> [Goal of the exercise]:
Print every line of the data exactly as shown.

Top of Supplied information

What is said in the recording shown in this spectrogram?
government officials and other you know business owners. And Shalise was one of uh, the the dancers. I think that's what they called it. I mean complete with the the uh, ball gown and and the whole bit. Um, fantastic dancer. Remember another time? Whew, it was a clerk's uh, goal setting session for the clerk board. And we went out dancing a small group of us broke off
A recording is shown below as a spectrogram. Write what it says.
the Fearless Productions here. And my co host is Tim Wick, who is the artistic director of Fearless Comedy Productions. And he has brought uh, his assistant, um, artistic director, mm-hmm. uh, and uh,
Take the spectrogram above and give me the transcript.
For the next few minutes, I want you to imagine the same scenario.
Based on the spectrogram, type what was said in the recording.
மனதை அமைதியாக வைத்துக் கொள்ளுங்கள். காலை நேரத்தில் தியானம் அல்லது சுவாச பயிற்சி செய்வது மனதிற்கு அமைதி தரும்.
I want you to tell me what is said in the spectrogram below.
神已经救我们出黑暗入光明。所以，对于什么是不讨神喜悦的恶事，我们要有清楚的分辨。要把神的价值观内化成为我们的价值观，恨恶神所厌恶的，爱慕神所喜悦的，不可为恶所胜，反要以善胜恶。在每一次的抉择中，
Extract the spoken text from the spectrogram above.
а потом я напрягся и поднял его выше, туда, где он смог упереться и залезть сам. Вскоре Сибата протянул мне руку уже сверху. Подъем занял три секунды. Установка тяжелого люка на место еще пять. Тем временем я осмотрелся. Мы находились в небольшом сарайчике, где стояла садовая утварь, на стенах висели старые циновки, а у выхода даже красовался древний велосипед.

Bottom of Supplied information

> [Exercise solution]:
What is said in the recording shown in this spectrogram?
government officials and other you know business owners. And Shalise was one of uh, the the dancers. I think that's what they called it. I mean complete with the the uh, ball gown and and the whole bit. Um, fantastic dancer. Remember another time? Whew, it was a clerk's uh, goal setting session for the clerk board. And we went out dancing a small group of us broke off
A recording is shown below as a spectrogram. Write what it says.
the Fearless Productions here. And my co host is Tim Wick, who is the artistic director of Fearless Comedy Productions. And he has brought uh, his assistant, um, artistic director, mm-hmm. uh, and uh,
Take the spectrogram above and give me the transcript.
For the next few minutes, I want you to imagine the same scenario.
Based on the spectrogram, type what was said in the recording.
மனதை அமைதியாக வைத்துக் கொள்ளுங்கள். காலை நேரத்தில் தியானம் அல்லது சுவாச பயிற்சி செய்வது மனதிற்கு அமைதி தரும்.
I want you to tell me what is said in the spectrogram below.
神已经救我们出黑暗入光明。所以，对于什么是不讨神喜悦的恶事，我们要有清楚的分辨。要把神的价值观内化成为我们的价值观，恨恶神所厌恶的，爱慕神所喜悦的，不可为恶所胜，反要以善胜恶。在每一次的抉择中，
Extract the spoken text from the spectrogram above.
а потом я напрягся и поднял его выше, туда, где он смог упереться и залезть сам. Вскоре Сибата протянул мне руку уже сверху. Подъем занял три секунды. Установка тяжелого люка на место еще пять. Тем временем я осмотрелся. Мы находились в небольшом сарайчике, где стояла садовая утварь, на стенах висели старые циновки, а у выхода даже красовался древний велосипед.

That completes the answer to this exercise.